BHP / Onesteel / Arrium Tramways

The Broken Hill Proprietary Company (BHP) has had a long association with Eyre Peninsula, and has operated two 'tramways' on the Peninsula. The first to open was the 3' 6" gauge line from Hummock Hill (now Whyalla) to Iron Knob, in 1901. At the time the iron ore was shipped across Spencer Gulf to Port Pirie for use as a flux in the smelters where silver-lead ores from Broken Hill were processed. This Tramway pre-dated the SAR's Port Lincoln lines by six years. A branch to Iron Baron was opened in 1930, and that line was in turn extended to Iron Duke in 1990.

The small company town at Hummock Hill was proclaimed as Whyalla in 1914. Then in 1915, shipments of iron ore began to BHP's newly-established Newcastle steelworks. A blast furnace was opened at Whyalla in 1941, and a full steelworks in the early 1960s.

BHP ended its association with Whyalla in 2000 when the iron ore mines, processing and shipping facilities, steelworks, and associated railway infrastructure were 'spun off' into a new company, Onesteel Ltd. Onesteel embarked on a major upgrade program to use magnetite ore (delivered via a new slurry pipeline from the Middleback Range) in the Whyalla blast furnace. Rail haulage of hematite continues, with increased domestic and export shipping. Onesteel changed its name to Arrium in 2012.

In addition to the tramways based on Whyalla, BHP also operated a standard gauge line from Port Lincoln to the limesand deposits near Coffin Bay. This line opened in 1966, but operations ceased in 1989 and the line was dismantled in 2001.

BHP Coffin Bay Port Lincoln: DE02 shunting limesand gondolas, Feb 1986.
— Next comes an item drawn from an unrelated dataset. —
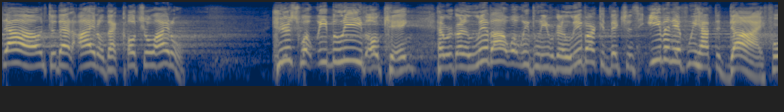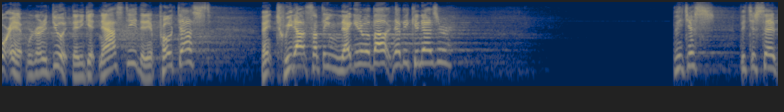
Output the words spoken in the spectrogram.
down to that idol, that cultural idol. Here's what we believe, O king, and we're going to live out what we believe. We're going to live our convictions, even if we have to die for it. We're going to do it. They didn't get nasty, they didn't protest, they didn't tweet out something negative about Nebuchadnezzar. They just, they just said,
Photo: John Dennis

BHP Whyalla Iron Duke: DE1 and two CKs on an ore train, May 2003.

Photo: Martin Thobaven